Protect the RET
Australia is home to some of the best solar and wind resources, which are the natural ingredients for clean, safe, renewable energy that never runs out. The RET, Australia's Renewable Energy Target, was designed to help speed up the adoption of renewable technologies and smooth the transition to a clean energy future.
But the RET is under threat. Big energy players Origin and TRUenergy say we don't need the RET because we're on track to meet the current target of 20% of electricity from renewable sources by 2020. This is great news, but it's not a reason to halt progress or lower our already modest standards.
The public submissions period is right now, so make sure your thoughts are heard: this is our future and we need to save the RET from fossil fuel-reliant companies. Make a submission using our tool on the right.
The CCA has granted GetUp members a special extension until the end of the day on Monday, 17 September. They really want to hear from you because in this year's vision survey GetUp members ranked investment in renewable energy as the number one campaign priority for 2012. Don't worry if you're not across the details; you don't need to be an expert and your submission can be as brief as a couple of sentences, it's the sentiment that matters!
Please ensure you leave the subject line as it is written in order to comply with the submission requirements of the Review.
Here's some discussion points you might want to mention in your submission - The Climate Change Authority finds your individual responses most compelling:
- Weakening the RET would undermine market stability and investor confidence, making it difficult for future projects to receive funding. Instead, the RET should be remain fixed and stable to maximise investment confidence in new and existing technologies, and then should grow with time to keep up with international competition and drive a smoother and more rapid transition away from fossil fuels.
- Stimulate aggressive growth by encouraging that the RET remain stable and fixed up until 2020 and then increase to at least 50% by 2030 in order to incentivise project development, strengthen the grid and pave the way to eventual 100% renewable energy.
- The timing of the RET review is fortuitous as it can take into account not only global trends but also Australia's unique ability to capitalise and excel in this emerging market. However, we risk missing the moment unless we set ambitious targets and goals now. Moreover, a strong target is required to avoid the worst forecasted impacts of climate change.
- In 2011, a record $260 billion was invested in clean energy worldwide. The RET Review can help ensure Australia can capture our fair share of this booming global market, and make use of our world-class renewable energy resources. 
- Raising the RET is more important than ever given the failure of the Contracts for Closure scheme. It is the most effective pathway towards weaning Australia off its unsustainable addiction to coal.
- Wind energy recently accounted for 58% of energy in South Australia, which "help(ed) provide farmers and local business owners in regional areas with extra income." Additionally, "the state enjoyed not just by far the cleanest energy in the country, but also the cheapest, with average prices over the day at $43/MWh, compared to more than $52/MWh for NSW." 

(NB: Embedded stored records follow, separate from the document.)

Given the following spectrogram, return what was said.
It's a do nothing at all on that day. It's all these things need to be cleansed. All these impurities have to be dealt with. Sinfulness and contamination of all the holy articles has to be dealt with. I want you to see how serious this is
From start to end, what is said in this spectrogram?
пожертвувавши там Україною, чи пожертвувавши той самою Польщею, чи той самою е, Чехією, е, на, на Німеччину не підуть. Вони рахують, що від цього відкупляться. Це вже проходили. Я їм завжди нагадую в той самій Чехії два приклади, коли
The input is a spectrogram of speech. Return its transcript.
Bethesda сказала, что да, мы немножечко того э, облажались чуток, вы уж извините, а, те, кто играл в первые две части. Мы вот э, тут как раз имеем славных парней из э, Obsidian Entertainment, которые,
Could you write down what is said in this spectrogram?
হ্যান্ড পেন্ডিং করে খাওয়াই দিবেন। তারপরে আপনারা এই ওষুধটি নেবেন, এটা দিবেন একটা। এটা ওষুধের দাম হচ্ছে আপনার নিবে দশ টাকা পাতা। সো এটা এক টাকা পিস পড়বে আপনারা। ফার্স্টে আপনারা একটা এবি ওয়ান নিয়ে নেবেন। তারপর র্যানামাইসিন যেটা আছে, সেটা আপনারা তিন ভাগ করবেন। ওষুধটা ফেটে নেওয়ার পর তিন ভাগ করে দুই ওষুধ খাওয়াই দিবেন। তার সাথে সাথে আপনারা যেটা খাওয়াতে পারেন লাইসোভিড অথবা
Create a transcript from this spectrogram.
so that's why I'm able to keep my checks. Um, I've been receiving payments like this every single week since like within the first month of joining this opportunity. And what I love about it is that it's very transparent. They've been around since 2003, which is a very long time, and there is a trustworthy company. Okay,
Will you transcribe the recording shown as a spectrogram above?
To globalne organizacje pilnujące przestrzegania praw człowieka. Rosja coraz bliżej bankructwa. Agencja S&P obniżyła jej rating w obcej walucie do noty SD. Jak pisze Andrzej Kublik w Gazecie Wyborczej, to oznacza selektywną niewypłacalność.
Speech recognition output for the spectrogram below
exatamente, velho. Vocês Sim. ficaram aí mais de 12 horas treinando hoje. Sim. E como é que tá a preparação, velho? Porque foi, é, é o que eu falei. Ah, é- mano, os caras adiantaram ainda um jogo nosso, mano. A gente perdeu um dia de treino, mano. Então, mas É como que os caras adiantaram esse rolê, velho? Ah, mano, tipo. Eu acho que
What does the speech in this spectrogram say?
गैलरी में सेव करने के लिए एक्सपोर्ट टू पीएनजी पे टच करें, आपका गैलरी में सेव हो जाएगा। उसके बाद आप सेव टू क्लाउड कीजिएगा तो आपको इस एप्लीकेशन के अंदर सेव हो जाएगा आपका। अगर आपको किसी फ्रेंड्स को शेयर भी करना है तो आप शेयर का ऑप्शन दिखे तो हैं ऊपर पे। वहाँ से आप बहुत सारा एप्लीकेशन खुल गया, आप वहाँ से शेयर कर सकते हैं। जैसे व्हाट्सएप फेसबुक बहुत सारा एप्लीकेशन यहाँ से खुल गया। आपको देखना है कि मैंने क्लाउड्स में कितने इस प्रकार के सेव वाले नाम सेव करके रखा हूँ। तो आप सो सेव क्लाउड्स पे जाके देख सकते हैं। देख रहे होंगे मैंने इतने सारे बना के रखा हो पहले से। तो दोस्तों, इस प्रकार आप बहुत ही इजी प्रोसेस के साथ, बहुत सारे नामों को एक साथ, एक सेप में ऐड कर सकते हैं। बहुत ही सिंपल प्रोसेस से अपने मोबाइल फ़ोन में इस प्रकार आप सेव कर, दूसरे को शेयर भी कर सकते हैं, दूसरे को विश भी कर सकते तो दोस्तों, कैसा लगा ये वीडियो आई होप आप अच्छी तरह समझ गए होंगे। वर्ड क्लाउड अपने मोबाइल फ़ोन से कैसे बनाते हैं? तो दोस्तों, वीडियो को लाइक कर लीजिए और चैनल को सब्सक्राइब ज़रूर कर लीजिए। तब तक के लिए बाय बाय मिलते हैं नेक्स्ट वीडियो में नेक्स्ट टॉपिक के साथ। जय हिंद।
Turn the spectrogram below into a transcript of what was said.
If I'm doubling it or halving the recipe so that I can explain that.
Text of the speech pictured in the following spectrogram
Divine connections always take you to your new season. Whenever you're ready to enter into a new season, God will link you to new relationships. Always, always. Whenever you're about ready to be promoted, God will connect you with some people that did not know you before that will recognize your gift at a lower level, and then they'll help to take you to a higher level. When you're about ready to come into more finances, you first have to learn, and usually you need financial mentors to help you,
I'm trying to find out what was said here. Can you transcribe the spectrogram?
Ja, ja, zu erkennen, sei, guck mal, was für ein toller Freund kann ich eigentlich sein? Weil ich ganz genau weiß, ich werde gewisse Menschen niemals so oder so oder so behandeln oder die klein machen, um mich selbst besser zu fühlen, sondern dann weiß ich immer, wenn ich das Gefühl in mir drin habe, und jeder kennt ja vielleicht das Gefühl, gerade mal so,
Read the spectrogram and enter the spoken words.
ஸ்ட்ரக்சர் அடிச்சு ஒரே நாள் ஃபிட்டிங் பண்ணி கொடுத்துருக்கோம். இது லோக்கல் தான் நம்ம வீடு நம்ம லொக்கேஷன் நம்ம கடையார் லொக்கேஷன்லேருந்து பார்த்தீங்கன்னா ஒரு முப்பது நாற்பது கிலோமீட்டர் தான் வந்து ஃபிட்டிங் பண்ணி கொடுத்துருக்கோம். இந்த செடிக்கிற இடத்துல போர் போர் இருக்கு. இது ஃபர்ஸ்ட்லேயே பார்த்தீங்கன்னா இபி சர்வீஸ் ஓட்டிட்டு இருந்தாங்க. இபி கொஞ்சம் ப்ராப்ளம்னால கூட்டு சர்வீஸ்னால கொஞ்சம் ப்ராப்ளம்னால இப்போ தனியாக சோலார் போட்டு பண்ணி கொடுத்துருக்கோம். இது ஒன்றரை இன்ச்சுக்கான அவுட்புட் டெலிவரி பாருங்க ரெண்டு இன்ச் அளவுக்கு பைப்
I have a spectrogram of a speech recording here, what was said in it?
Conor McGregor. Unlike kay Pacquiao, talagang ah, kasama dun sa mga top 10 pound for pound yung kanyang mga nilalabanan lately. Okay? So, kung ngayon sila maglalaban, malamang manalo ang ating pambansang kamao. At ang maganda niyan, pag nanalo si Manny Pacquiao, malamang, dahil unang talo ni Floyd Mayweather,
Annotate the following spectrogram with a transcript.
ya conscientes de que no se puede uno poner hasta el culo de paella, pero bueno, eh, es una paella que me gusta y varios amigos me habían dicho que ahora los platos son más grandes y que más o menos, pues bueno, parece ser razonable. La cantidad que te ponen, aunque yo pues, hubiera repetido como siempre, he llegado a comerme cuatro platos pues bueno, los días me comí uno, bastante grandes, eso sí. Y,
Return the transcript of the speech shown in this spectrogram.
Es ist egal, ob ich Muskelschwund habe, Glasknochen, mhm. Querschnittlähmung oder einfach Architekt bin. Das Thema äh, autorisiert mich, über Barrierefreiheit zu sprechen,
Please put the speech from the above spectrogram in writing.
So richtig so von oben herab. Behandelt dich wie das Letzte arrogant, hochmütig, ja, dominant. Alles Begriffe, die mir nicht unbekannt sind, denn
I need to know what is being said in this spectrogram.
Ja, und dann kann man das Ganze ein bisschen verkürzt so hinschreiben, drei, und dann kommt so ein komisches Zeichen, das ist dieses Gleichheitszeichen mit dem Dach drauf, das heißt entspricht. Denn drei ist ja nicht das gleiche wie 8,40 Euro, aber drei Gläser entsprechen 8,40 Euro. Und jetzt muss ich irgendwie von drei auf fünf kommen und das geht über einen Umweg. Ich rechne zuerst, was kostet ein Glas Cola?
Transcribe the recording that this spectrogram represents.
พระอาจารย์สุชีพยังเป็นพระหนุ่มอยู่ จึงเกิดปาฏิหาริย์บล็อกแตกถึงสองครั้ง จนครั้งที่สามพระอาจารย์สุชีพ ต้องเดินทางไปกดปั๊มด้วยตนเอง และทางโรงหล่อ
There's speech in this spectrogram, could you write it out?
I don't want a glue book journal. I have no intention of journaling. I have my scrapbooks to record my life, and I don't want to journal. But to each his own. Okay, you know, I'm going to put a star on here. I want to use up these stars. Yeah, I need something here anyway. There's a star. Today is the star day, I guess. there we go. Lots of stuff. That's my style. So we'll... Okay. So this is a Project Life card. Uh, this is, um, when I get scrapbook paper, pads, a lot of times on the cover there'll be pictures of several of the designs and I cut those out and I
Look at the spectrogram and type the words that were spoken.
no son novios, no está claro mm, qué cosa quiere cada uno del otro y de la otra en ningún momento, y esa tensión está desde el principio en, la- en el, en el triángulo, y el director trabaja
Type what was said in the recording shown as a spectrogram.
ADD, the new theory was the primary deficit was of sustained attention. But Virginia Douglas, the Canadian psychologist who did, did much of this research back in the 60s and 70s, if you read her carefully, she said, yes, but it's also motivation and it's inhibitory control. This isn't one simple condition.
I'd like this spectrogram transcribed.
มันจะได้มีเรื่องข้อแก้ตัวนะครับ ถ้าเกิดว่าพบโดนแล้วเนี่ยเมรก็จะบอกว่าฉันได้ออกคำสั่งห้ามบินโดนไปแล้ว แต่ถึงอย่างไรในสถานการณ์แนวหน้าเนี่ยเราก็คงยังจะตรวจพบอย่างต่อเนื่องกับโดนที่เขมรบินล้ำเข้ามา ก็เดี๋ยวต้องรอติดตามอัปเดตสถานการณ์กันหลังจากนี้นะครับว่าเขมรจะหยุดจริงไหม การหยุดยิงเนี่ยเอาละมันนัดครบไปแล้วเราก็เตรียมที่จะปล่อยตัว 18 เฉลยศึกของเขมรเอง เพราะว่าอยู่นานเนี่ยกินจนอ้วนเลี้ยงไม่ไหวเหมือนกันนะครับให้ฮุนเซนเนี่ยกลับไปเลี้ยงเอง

 Australian Conservation Foundation Submission to the Climate Authority, 13 September, 2012
 'Wind accounts for 58% of energy use in South Australia', RenewEconomy, 6 September 2012